Today on Oldest Olympians, we wanted to finish wrapping up our coverage of eisstockschießen, or “ice stock sport” at the 1936 Garmisch-Partenkirchen Olympics. We have covered this tournament haphazardly, but we wanted be a little more organized and touch upon the remaining mystery competitors that we have not yet mentioned. Today, we are going to finish looking at all those that we have not discussed previously.
In the event for Germans only, we have not mentioned that the team from Eissportverein Weilheim also included Xaver Bauer, Anton Kranner, and Roman Ostermeier, none of whom we know anything about. The same can be said of the remaining members of eighth-placed Eisstock-Club Mittenwald – Johann Fichtl, Georg Müller, and Franz Wörndl – and the ninth-placed team of Eis- und Rollschuhsportverein Passau: Hans Bauer, Alois Haider, and Heinrich Wurst.
For the tenth-placed Eissport-Club Oberstdorf, we missed only one individual: Franz Dürr. Just as with the two remaining members of 11th-placed Gießener Eisverein, Willi Mohr and Walter Schonebohm, we have been unable to uncover any concrete information about him. From 12th-placed Altonaer Schlittschuhläuferverein, from Hamburg, we have not covered Herrmann Jeddicke and Otto Kolzen. There are two Otto Kolzens buried in Hamburg, but we do not know if either were the Olympian: one was born January 3, 1880 and died November 17, 1954, while the other was born November 9, 1913 and died June 13, 1979. Given the wide range of ages in the tournament, either could be the player, but for Jeddicke we have no leads.

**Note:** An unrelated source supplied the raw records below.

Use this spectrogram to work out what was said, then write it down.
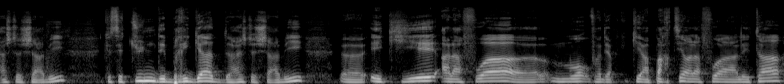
Hashd al-Sha'bi que c'est une des brigades de Hajj Shabi euh, et qui est à la fois, euh, enfin, dire, qui appartient à la fois à l'État,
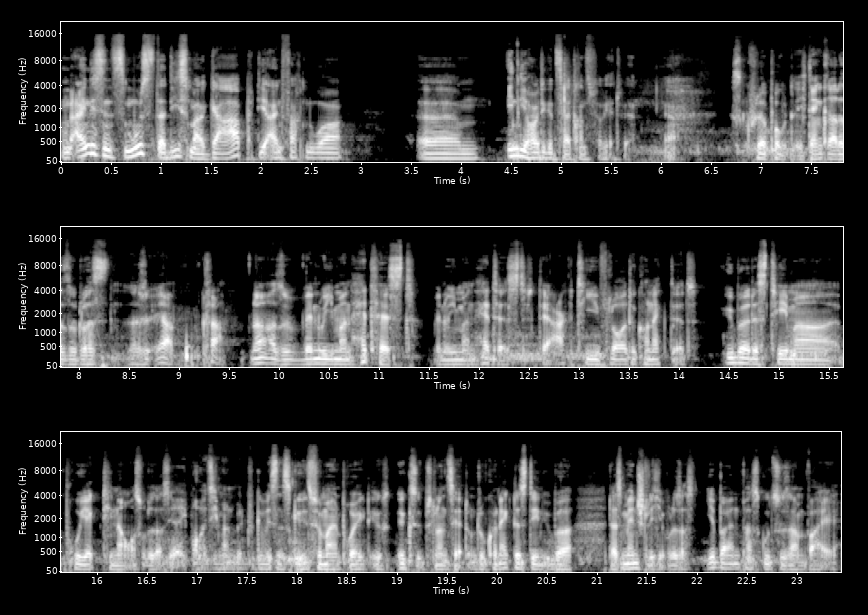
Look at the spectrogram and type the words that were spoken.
Und eigentlich sind es Muster, die es mal gab, die einfach nur ähm, in die heutige Zeit transferiert werden. Ja. Das ist ein cooler Punkt. Ich denke gerade so, du hast, also, ja, klar. Ne? Also wenn du jemanden hättest, wenn du jemanden hättest, der aktiv Leute connected, über das Thema Projekt hinaus, wo du sagst, ja, ich brauche jetzt jemanden mit gewissen Skills für mein Projekt XYZ und du connectest den über das Menschliche, wo du sagst, ihr beiden passt gut zusammen, weil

The final two players, Wilhelm Kadel and Karl Möser, were members of the Frankfurter Tennis-Club 1914 club that finished 14th and last, and we again have no information on either. They do, however, wrap up our coverage of mystery competitors for the 1936 Garmisch-Partenkirchen Olympics, although for completeness on pre-war Olympians without dates of birth or death, we need to mention two rowers from the Berlin Games: Milan Blace and Branko Karadjole. Both were reserves with the Yugoslavian coxed fours squad, but neither saw any playing time and we have no biographical details on either of them.
That is what we have for today, but we hope to soon move to the 1948 St. Moritz and London Olympics There are many Olympians who took part in the Games for whom we lack information on their dates of birth. Now that most, if not all, of those individuals would be over the age of 90, we are hoping to delve into these Games in more detail in the hopes of bringing their contributions to global sport to a greater audience and maybe even solving a few Olympic mysteries. We hope that you will join us!